What to do:
Output all entries exactly; images excluded.

- - - - -

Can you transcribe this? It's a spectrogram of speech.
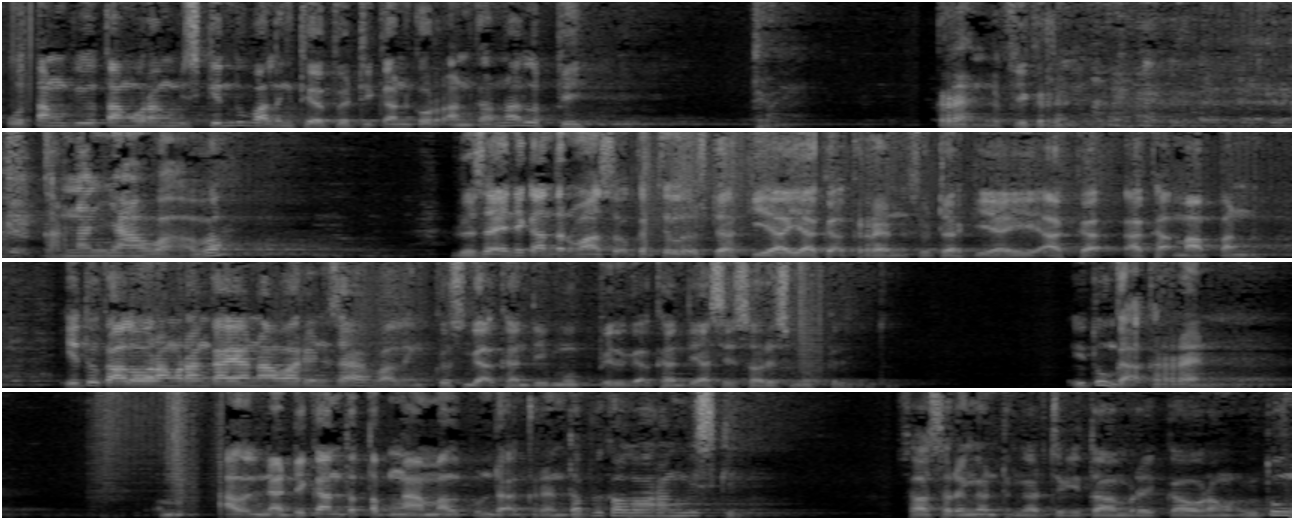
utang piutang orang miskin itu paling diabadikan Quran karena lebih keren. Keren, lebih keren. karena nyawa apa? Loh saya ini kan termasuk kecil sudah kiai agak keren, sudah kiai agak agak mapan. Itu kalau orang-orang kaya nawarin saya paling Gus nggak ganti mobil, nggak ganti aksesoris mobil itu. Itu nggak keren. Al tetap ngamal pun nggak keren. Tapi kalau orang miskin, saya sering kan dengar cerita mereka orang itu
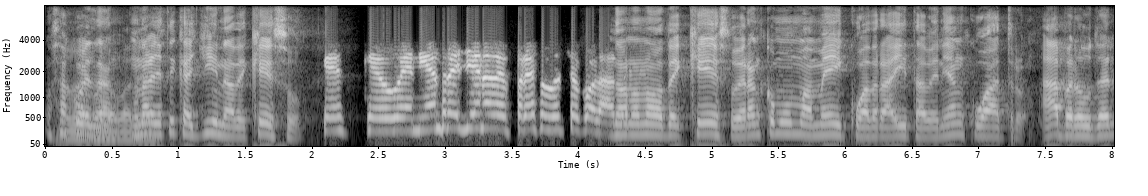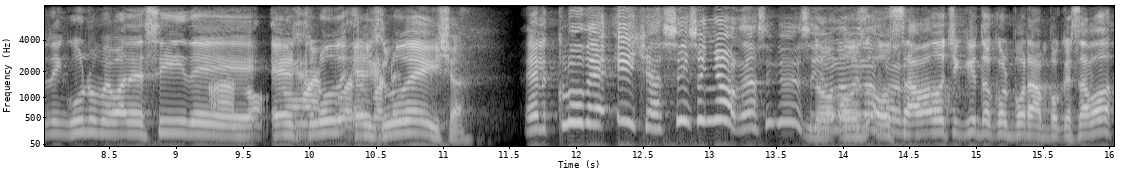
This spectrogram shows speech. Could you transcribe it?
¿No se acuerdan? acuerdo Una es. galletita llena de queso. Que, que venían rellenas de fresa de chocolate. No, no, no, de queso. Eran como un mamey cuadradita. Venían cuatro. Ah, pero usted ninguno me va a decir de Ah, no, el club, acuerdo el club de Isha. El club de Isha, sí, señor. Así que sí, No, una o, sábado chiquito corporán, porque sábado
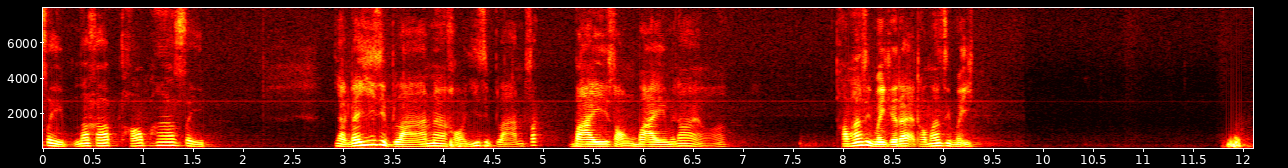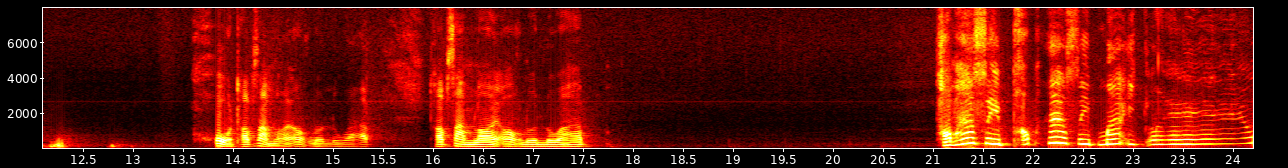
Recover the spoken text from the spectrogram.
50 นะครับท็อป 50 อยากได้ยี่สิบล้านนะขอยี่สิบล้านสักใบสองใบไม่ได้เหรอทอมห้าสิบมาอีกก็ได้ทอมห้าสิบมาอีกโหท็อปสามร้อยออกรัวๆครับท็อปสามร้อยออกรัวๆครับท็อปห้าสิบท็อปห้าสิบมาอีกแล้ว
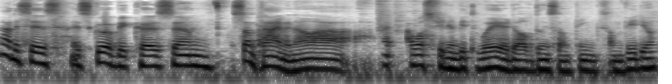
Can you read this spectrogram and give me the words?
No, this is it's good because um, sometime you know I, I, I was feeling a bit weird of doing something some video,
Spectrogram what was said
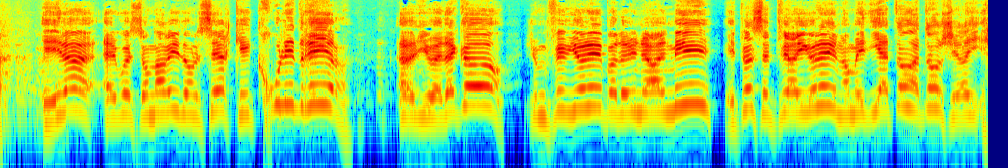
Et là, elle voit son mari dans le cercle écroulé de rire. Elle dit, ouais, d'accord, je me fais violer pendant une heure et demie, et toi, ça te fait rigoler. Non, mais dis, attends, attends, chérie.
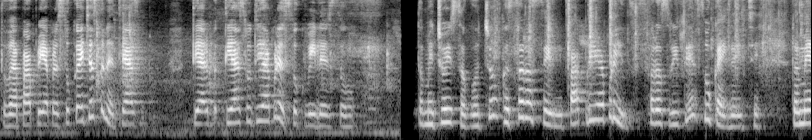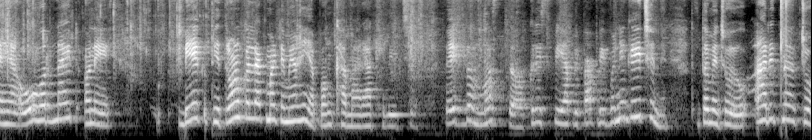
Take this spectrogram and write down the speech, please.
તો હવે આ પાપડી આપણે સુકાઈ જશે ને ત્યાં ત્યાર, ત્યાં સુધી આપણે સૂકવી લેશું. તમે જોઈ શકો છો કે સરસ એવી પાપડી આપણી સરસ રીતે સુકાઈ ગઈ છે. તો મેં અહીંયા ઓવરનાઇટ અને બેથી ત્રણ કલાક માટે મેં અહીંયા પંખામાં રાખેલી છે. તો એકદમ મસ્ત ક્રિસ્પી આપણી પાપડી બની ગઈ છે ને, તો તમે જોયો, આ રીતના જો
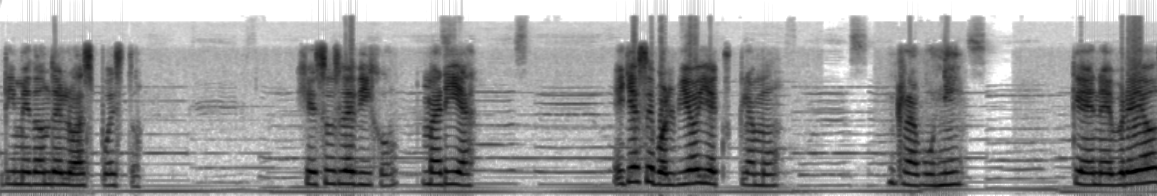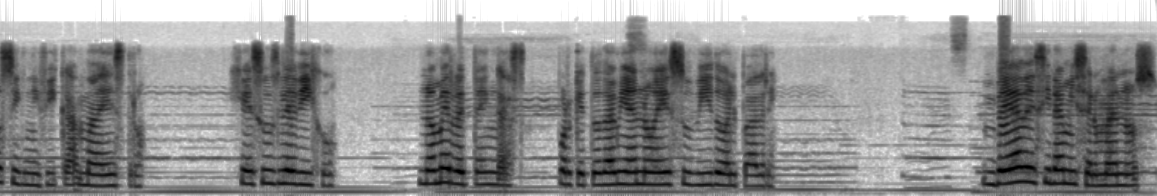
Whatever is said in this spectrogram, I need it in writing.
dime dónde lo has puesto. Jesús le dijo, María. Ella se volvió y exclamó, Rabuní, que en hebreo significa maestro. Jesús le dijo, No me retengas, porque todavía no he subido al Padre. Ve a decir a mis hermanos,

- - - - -

Problem solution:
Can you transcribe this? It's a spectrogram of speech.
utang piutang orang miskin itu paling diabadikan Quran karena lebih keren. Keren, lebih keren. karena nyawa apa? Loh saya ini kan termasuk kecil sudah kiai agak keren, sudah kiai agak agak mapan. Itu kalau orang-orang kaya nawarin saya paling Gus nggak ganti mobil, nggak ganti aksesoris mobil itu. Itu nggak keren. Al tetap ngamal pun nggak keren. Tapi kalau orang miskin, saya sering kan dengar cerita mereka orang itu
This spectrogram shows speech. Could you transcribe it?
¿No se acuerdan? acuerdo Una es. galletita llena de queso. Que, que venían rellenas de fresa de chocolate. No, no, no, de queso. Eran como un mamey cuadradita. Venían cuatro. Ah, pero usted ninguno me va a decir de Ah, no, el club, acuerdo el club de Isha. El club de Isha, sí, señor. Así que sí, No, una o, sábado chiquito corporán, porque sábado
Recover the spoken text from the spectrogram.
50 นะครับท็อป 50 อยากได้ยี่สิบล้านนะขอยี่สิบล้านสักใบสองใบไม่ได้เหรอทอมห้าสิบมาอีกก็ได้ทอมห้าสิบมาอีกโหท็อปสามร้อยออกรัวๆครับท็อปสามร้อยออกรัวๆครับท็อปห้าสิบท็อปห้าสิบมาอีกแล้ว
Can you read this spectrogram and give me the words?
No, this is it's good because um, sometime you know I, I, I was feeling a bit weird of doing something some video,
Spectrogram what was said
Et là, elle voit son mari dans le cercle écroulé de rire. Elle dit, ouais, d'accord, je me fais violer pendant une heure et demie, et toi, ça te fait rigoler. Non, mais dis, attends, attends, chérie.
Take this spectrogram and write down the speech, please.
તો હવે આ પાપડી આપણે સુકાઈ જશે ને ત્યાં ત્યાર, ત્યાં સુધી આપણે સૂકવી લેશું. તમે જોઈ શકો છો કે સરસ એવી પાપડી આપણી સરસ રીતે સુકાઈ ગઈ છે. તો મેં અહીંયા ઓવરનાઇટ અને બેથી ત્રણ કલાક માટે મેં અહીંયા પંખામાં રાખેલી છે. તો એકદમ મસ્ત ક્રિસ્પી આપણી પાપડી બની ગઈ છે ને, તો તમે જોયો, આ રીતના જો
Whatever is said in this spectrogram, I need it in writing.
dime dónde lo has puesto. Jesús le dijo, María. Ella se volvió y exclamó, Rabuní, que en hebreo significa maestro. Jesús le dijo, No me retengas, porque todavía no he subido al Padre. Ve a decir a mis hermanos,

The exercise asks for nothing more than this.